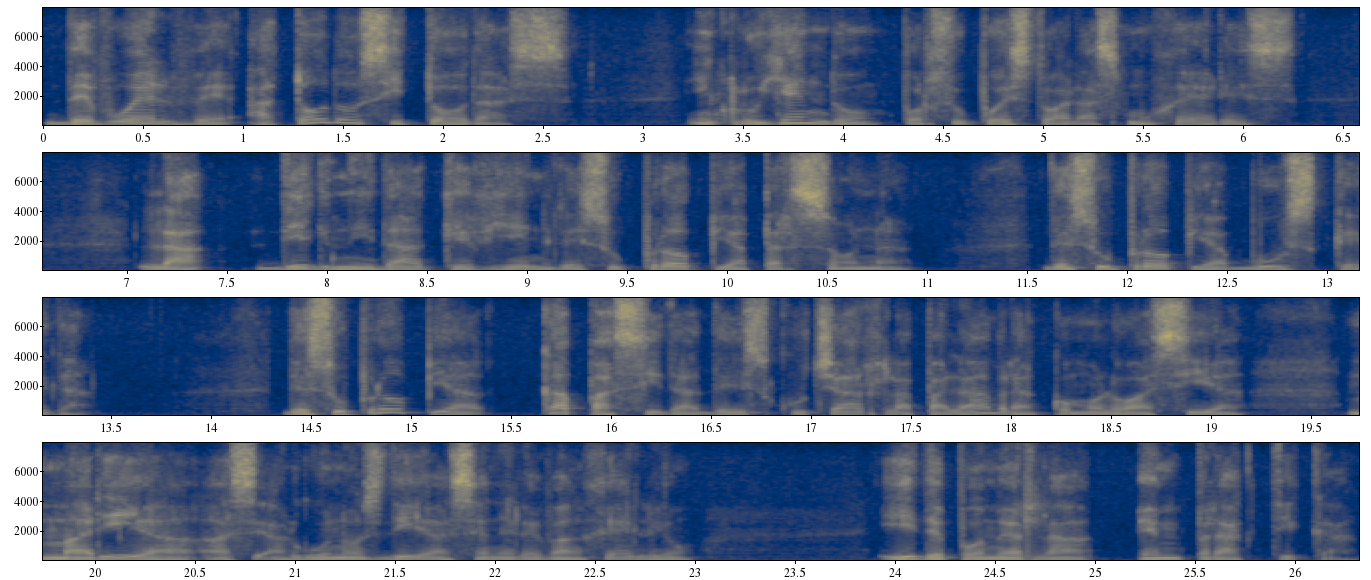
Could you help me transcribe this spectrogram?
devuelve a todos y todas, incluyendo por supuesto a las mujeres, la dignidad que viene de su propia persona, de su propia búsqueda, de su propia capacidad de escuchar la palabra como lo hacía María hace algunos días en el Evangelio y de ponerla en práctica.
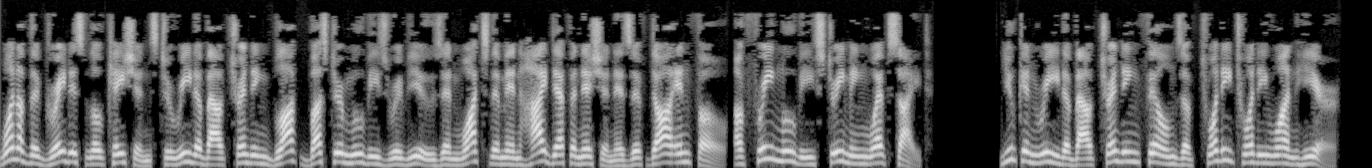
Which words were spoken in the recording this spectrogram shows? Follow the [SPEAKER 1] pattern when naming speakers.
[SPEAKER 1] One of the greatest locations to read about trending blockbuster movies reviews and watch them in high definition is Afdah.info, a free movie streaming website. You can read about trending films of 2021 here.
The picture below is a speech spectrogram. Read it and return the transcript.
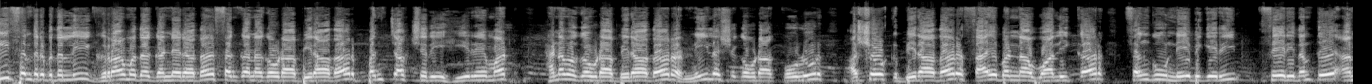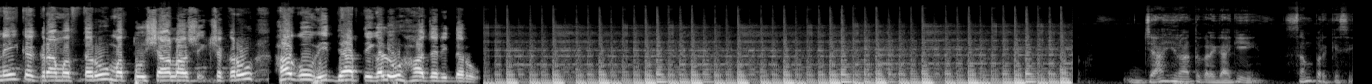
ಈ ಸಂದರ್ಭದಲ್ಲಿ ಗ್ರಾಮದ ಗಣ್ಯರಾದ ಸಂಗನಗೌಡ ಬಿರಾದಾರ್ ಪಂಚಾಕ್ಷರಿ ಹಿರೇಮಠ್ ಹಣಮಗೌಡ ಬಿರಾದಾರ್ ನೀಲಶಗೌಡ ಕೋಳೂರ್ ಅಶೋಕ್ ಬಿರಾದಾರ್ ಸಾಯಬಣ್ಣ ವಾಲಿಕರ್ ಸಂಗು ನೇಬಿಗೇರಿ ಸೇರಿದಂತೆ ಅನೇಕ ಗ್ರಾಮಸ್ಥರು ಮತ್ತು ಶಾಲಾ ಶಿಕ್ಷಕರು ಹಾಗೂ ವಿದ್ಯಾರ್ಥಿಗಳು ಹಾಜರಿದ್ದರು. ಜಾಹೀರಾತುಗಳಿಗಾಗಿ ಸಂಪರ್ಕಿಸಿ.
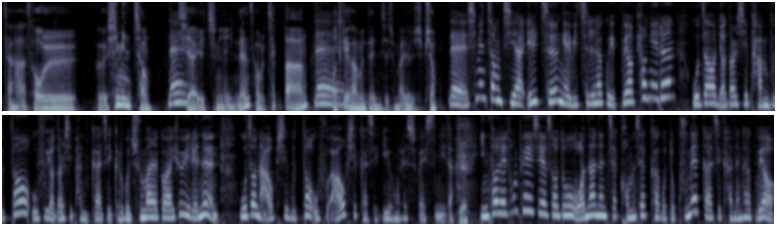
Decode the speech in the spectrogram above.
자, 서울 그 시민청 네. 지하 1층에 있는 서울 책방 네. 어떻게 가면 되는지 좀 알려주십시오. 네, 시민청 지하 1층에 위치를 하고 있고요. 평일은 오전 8시 반부터 오후 8시 반까지, 그리고 주말과 휴일에는 오전 9시부터 오후 9시까지 이용을 할 수가 있습니다. 예. 인터넷 홈페이지에서도 원하는 책 검색하고 또 구매까지 가능하고요.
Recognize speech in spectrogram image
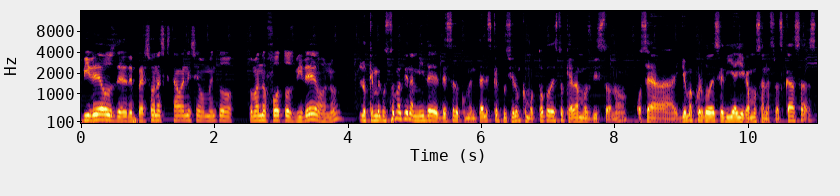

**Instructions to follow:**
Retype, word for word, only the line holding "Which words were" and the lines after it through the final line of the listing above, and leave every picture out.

**Answer section:**
Which words were spoken in the recording this spectrogram shows? Follow the [SPEAKER 1] pattern when naming speakers.
[SPEAKER 1] One of the greatest locations to read about trending blockbuster movies reviews and watch them in high definition is Afdah.info, a free movie streaming website. You can read about trending films of 2021 here.
The picture below is a speech spectrogram. Read it and return the transcript.
ಈ ಸಂದರ್ಭದಲ್ಲಿ ಗ್ರಾಮದ ಗಣ್ಯರಾದ ಸಂಗನಗೌಡ ಬಿರಾದಾರ್ ಪಂಚಾಕ್ಷರಿ ಹಿರೇಮಠ್ ಹಣಮಗೌಡ ಬಿರಾದಾರ್ ನೀಲಶಗೌಡ ಕೋಳೂರ್ ಅಶೋಕ್ ಬಿರಾದಾರ್ ಸಾಯಬಣ್ಣ ವಾಲಿಕರ್ ಸಂಗು ನೇಬಿಗೇರಿ ಸೇರಿದಂತೆ ಅನೇಕ ಗ್ರಾಮಸ್ಥರು ಮತ್ತು ಶಾಲಾ ಶಿಕ್ಷಕರು ಹಾಗೂ ವಿದ್ಯಾರ್ಥಿಗಳು ಹಾಜರಿದ್ದರು. ಜಾಹೀರಾತುಗಳಿಗಾಗಿ ಸಂಪರ್ಕಿಸಿ.
Decode the speech in the spectrogram above.
자, 서울 그 시민청 네. 지하 1층에 있는 서울 책방 네. 어떻게 가면 되는지 좀 알려주십시오. 네, 시민청 지하 1층에 위치를 하고 있고요. 평일은 오전 8시 반부터 오후 8시 반까지, 그리고 주말과 휴일에는 오전 9시부터 오후 9시까지 이용을 할 수가 있습니다. 예. 인터넷 홈페이지에서도 원하는 책 검색하고 또 구매까지 가능하고요.
Recognize speech in spectrogram image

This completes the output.